_DATA FOR REVIEW:_

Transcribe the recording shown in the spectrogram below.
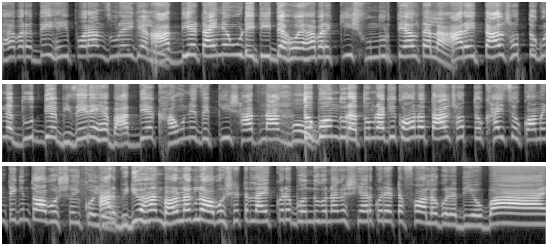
এহাবারে দেই হেই পরান জুড়েই গেল। হাত দিয়ে টাইনে উড়েইতেই দেখো এহাবারে কি সুন্দর তেল তেলা আর এই তাল সত্য গুনে দুধ দিয়ে ভিজাই রেহে বাদ দিয়ে খাওনে যে কি স্বাদ নাকবো? তো বন্ধুরা, তোমরা কি কখনো তাল সত্য খাইছো? কমেন্টে কিন্তু অবশ্যই কই আর ভিডিও হান ভালো লাগলে অবশ্যই একটা লাইক করে বন্ধুগুনাকে শেয়ার করে একটা ফলো করে দিও। বাই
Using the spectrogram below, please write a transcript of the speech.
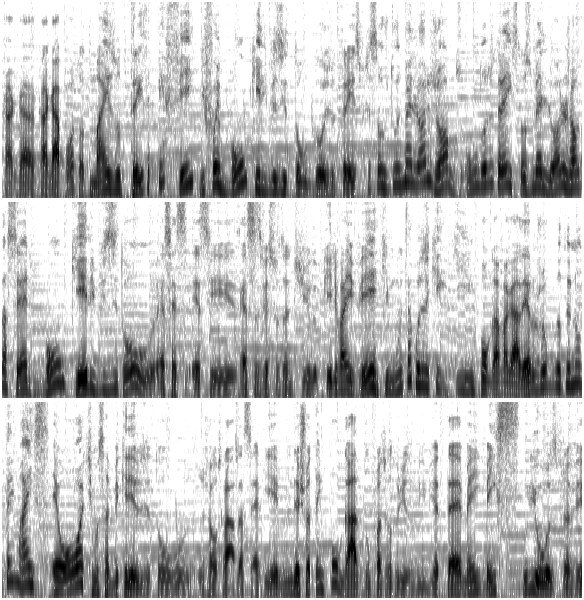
cagar, cagar a porta. Mas o 3 é perfeito. E foi bom que ele visitou o 2 e o 3, porque são os dois melhores jogos. Um, 2 e 3. São os melhores jogos da série. Bom que ele visitou essas, esses, essas versões antigas, porque ele vai ver que muita coisa que, que empolgava a galera, o jogo não tem mais. É ótimo saber que ele visitou os jogos clássicos da série. E me deixou até empolgado com o próximo Turismo. E até bem, bem curioso pra ver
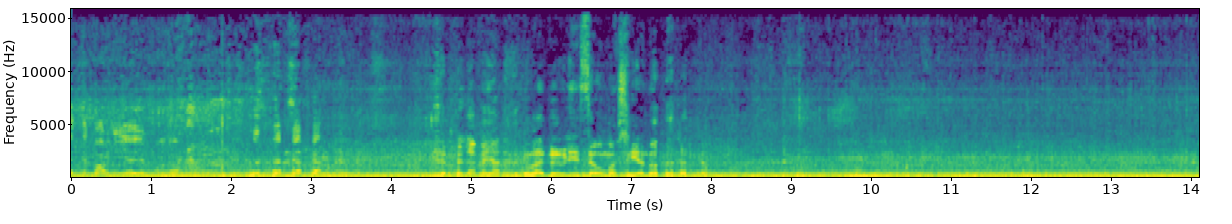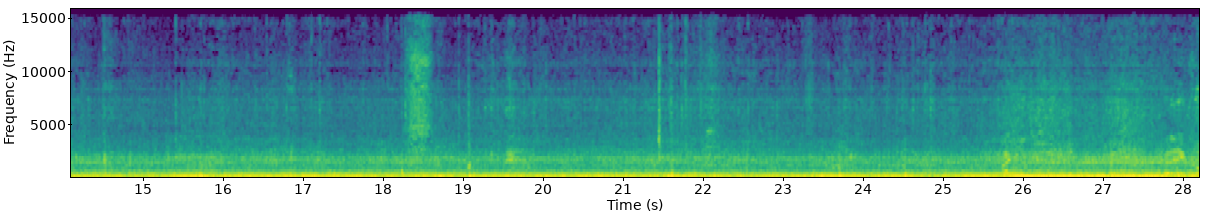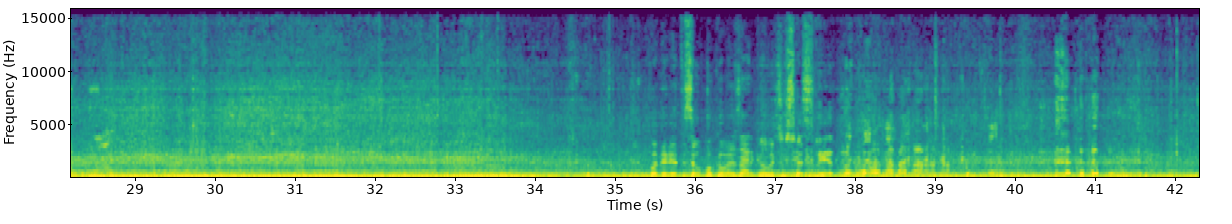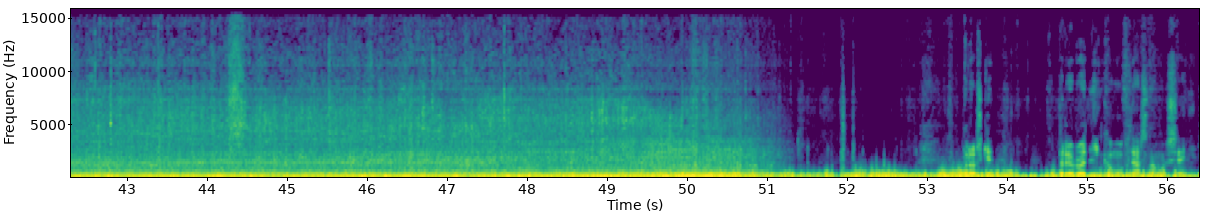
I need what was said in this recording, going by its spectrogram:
Станьте, парні, я їм буду. Бляха, я ледве влізся в машину. Подивитися в бокове зеркало, чи щось видно. Трошки природній камуфляж на машині.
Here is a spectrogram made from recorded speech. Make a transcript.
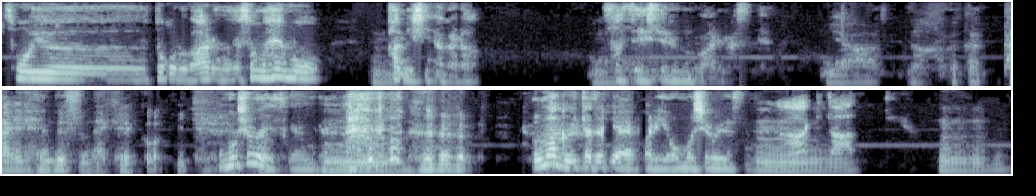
そういうところがあるので、その辺も加味しながら撮影してる部分はありますね。いやなかなか大変ですね、結構。面白いですよね。うまくいったときはやっぱり面白いですね。ああ、来たっていう。うん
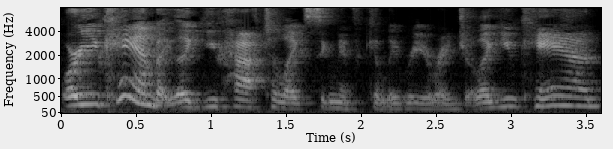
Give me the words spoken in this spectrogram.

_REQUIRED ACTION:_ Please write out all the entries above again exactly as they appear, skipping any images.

_EXERCISE SOLUTION:_
Transcribe the recording shown in the spectrogram below.
এহাবারে দেই হেই পরান জুড়েই গেল। হাত দিয়ে টাইনে উড়েইতেই দেখো এহাবারে কি সুন্দর তেল তেলা আর এই তাল সত্য গুনে দুধ দিয়ে ভিজাই রেহে বাদ দিয়ে খাওনে যে কি স্বাদ নাকবো? তো বন্ধুরা, তোমরা কি কখনো তাল সত্য খাইছো? কমেন্টে কিন্তু অবশ্যই কই আর ভিডিও হান ভালো লাগলে অবশ্যই একটা লাইক করে বন্ধুগুনাকে শেয়ার করে একটা ফলো করে দিও। বাই
Using the spectrogram below, please write a transcript of the speech.
cagar, cagar a porta. Mas o 3 é perfeito. E foi bom que ele visitou o 2 e o 3, porque são os dois melhores jogos. Um, 2 e 3. São os melhores jogos da série. Bom que ele visitou essas, esses, essas versões antigas, porque ele vai ver que muita coisa que, que empolgava a galera, o jogo não tem mais. É ótimo saber que ele visitou os jogos clássicos da série. E me deixou até empolgado com o próximo Turismo. E até bem, bem curioso pra ver
I need what was said in this recording, going by its spectrogram:
Станьте, парні, я їм буду. Бляха, я ледве влізся в машину. Подивитися в бокове зеркало, чи щось видно. Трошки природній камуфляж на машині.
Here is a spectrogram made from recorded speech. Make a transcript.
そういうところがあるので、その辺も加味しながら撮影してる部分はありますね。いやなかなか大変ですね、結構。面白いですよね。うまくいったときはやっぱり面白いですね。ああ、来たっていう。うん
Give me the words spoken in this spectrogram.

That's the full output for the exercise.